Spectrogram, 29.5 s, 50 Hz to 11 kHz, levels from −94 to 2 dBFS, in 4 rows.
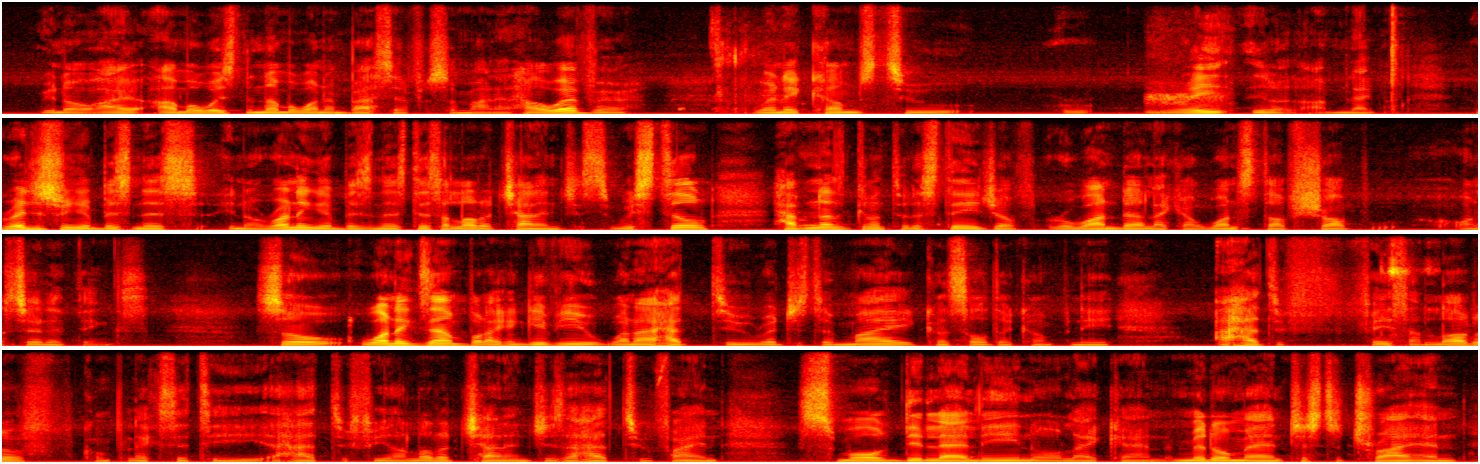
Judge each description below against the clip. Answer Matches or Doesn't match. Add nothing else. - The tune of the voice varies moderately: Matches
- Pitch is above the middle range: Doesn't match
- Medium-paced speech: Matches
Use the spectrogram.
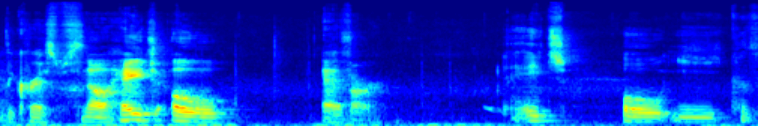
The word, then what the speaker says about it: Hoever: they pronounce I it. thought it was like quavers, like the crisps. No, Ho ever.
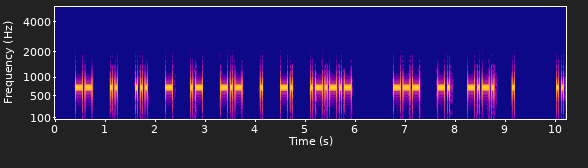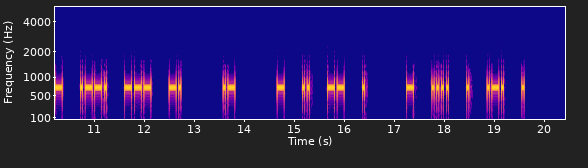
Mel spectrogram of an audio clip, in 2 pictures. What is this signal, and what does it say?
Morse code, heard as a keyed tone, about 25 wpm, spaced as for 16 wpm, 700 Hz. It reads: MISTAKEN. ONCE UPON A TIME THERE
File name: Pinocchio / Pinocchio ch1 10 25 ik1hge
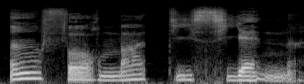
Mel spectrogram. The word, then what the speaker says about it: informaticienne: And you get the sound informaticienne. Sienne. Remember, E and then double N, or then it could be double L or double consonant here. You open your E, so it's E. Informaticienne. Okay, so I tend to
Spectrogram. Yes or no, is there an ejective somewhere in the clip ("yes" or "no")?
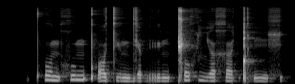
yes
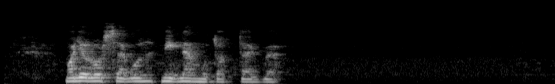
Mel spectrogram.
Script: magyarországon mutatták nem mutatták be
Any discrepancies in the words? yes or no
yes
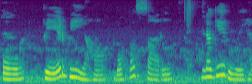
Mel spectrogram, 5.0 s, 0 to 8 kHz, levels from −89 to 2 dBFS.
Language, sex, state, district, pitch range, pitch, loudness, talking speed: Hindi, female, Punjab, Pathankot, 180-260 Hz, 200 Hz, -15 LUFS, 105 wpm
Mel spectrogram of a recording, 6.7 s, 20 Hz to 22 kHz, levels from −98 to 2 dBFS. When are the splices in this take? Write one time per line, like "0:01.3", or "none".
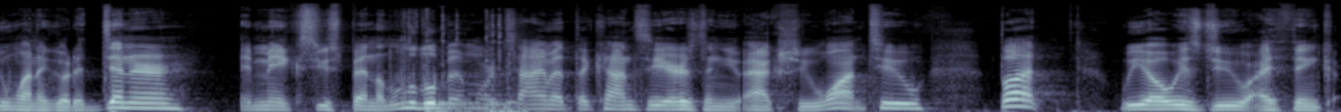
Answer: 0:01.1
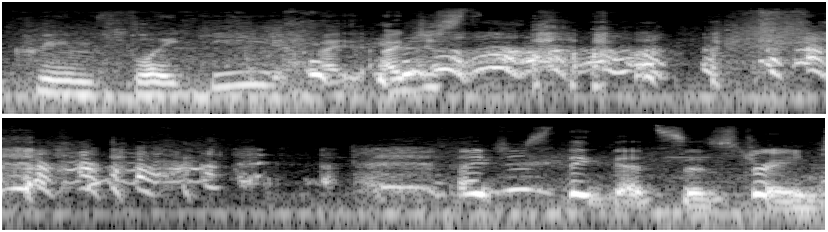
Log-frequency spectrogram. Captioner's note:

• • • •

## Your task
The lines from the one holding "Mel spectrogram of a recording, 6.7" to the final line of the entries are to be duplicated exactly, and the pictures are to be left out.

## Answer to the problem
Mel spectrogram of a recording, 6.7 s, 20 Hz to 22 kHz, levels from −98 to 2 dBFS. When are the splices in this take? Write one time per line, like "0:01.3", or "none".
Answer: 0:01.1
Log-frequency spectrogram. Captioner's note:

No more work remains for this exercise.